Both are set to be considerably faster than Tianhe-2, currently the world’s most powerful system, developed by China’s National University of Defense Technology. However, they will not arrive until 2017, and the Top500 might look very different by the time they are switched on.

Summit and Sierra will be based on Nvidia Tesla GPUs and POWER CPUs from IBM. They will also feature NVLink – Nvidia’s high-performance interconnect technology that sits between GPU and CPU, enabling much faster data exchange.

Summit will be located at Oak Ridge National Laboratory, which already houses Titan – the second most powerful computer on the planet. Meanwhile Sierra will be installed at the Lawrence Livermore National Laboratory.

Space race? Supercomputer race!
The cost of the project to be delivered by IBM and Nvidia stands at US$325 million. The new machines will consist of thousands of heterogeneous compute nodes, seamlessly switching between GPUs for 90 percent of the workloads, and CPUs for the remaining 10 percent.

The GPUs will be based on the upcoming Volta architecture, two generations ahead of Nvidia’s current Maxwell silicon. The energy-efficient CPUs, based on the Reduced Instruction Set Computing (RISC) architecture, will be supplied by IBM. They will be supported by more than five petabytes of dynamic and flash memory.

Summit is expected to deliver at least 150 peak petaflops of performance  - almost three times more than the output of Tianhe-2 (55 peak petaflops) - while using just 10 percent more power than Titan. It will be used for a wide variety of simulations, open to scientists from all over the world.

Sierra will deliver at least 100 peak petaflops, but its use will be limited to the US Nuclear Security Administration employees.

The partners hope that experiments conducted with the help of these impressive machines will lead to greater US energy independence, help find new approaches to curbing climate change, improving fuel efficiencies and predicting natural disasters.

“Today’s science is tomorrow’s technology,” said Jen-Hsun Huang, CEO and co-founder of NVIDIA. “Scientists are tackling massive challenges from quantum to global to galactic scales. Their work relies on increasingly more powerful supercomputers. Through the invention of GPU acceleration, we have paved the path to exascale supercomputing – giving scientists a tool for unimaginable discoveries.”

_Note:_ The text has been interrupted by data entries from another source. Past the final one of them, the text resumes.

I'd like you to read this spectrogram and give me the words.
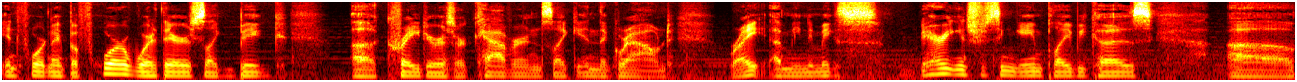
in fortnite before where there's like big uh, craters or caverns like in the ground right? I mean it makes very interesting gameplay because uh,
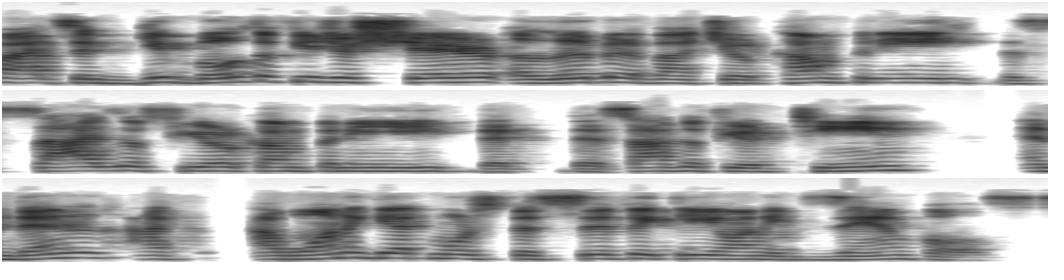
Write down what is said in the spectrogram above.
All right, so give both of you just share a little bit about your company, the size of your company, the, the size of your team, and then I, I want to get more specifically on examples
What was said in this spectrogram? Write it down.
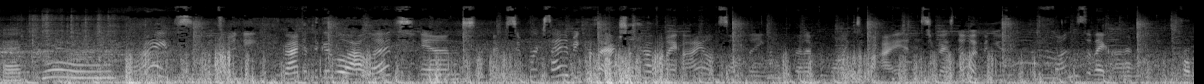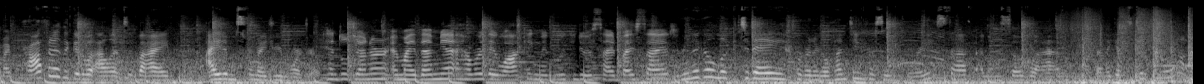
Heck yeah. All right, it's windy. Back at the Goodwill outlet and I'm super excited because I actually have my eye on something that I've been wanting to buy. And as you guys know, I've been using the funds that I earn from my profit at the Goodwill outlet to buy items for my dream wardrobe. Kendall Jenner, am I them yet? How are they walking? Maybe we can do a side by side. We're gonna go look today. We're gonna go hunting for some great stuff and I'm so glad that I get to take you along.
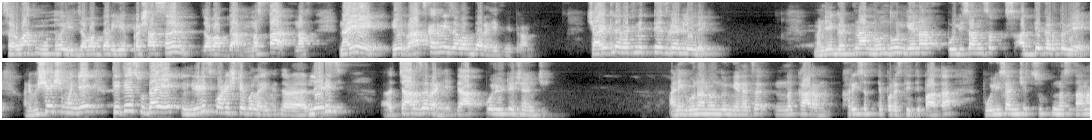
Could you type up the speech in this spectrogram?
सर्वात मोठं ही जबाबदारी हे प्रशासन जबाबदार नसतात ना- नाहीये. हे राजकारणी जबाबदार आहेत मित्रांनो. शाळेतल्या घटनेत तेच घडलेलं आहे. म्हणजे घटना नोंदवून घेणं पोलिसांचं आद्य कर्तव्य आहे. आणि विशेष म्हणजे तिथे सुद्धा एक लेडीज कॉन्स्टेबल आहे. लेडीज चार्जर आहे त्या पोलीस स्टेशनची. आणि गुन्हा नोंदवून घेण्याचं न कारण खरी सत्य परिस्थिती पाहता पोलिसांची चूक नसताना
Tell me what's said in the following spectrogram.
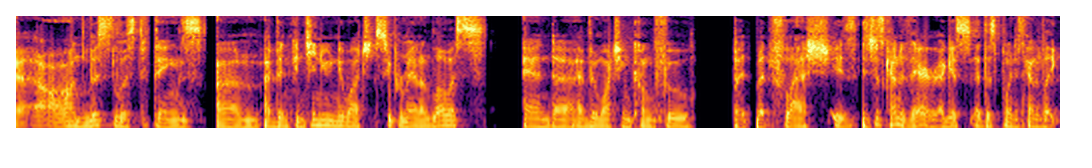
uh, on list list of things, um, I've been continuing to watch Superman and Lois, and uh, I've been watching Kung Fu. But but Flash is is just kind of there. I guess at this point, it's kind of like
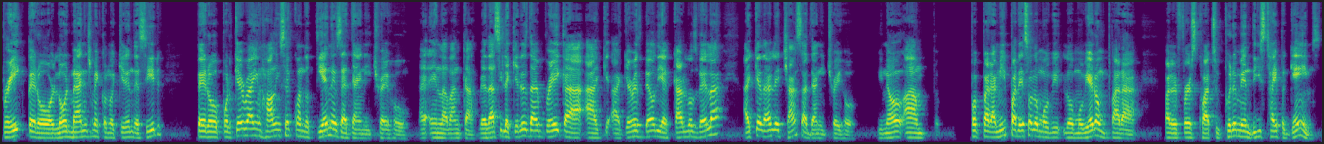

Nvidia called the announcement the first major milestone in its ongoing partnership with IBM, announced in November 2013.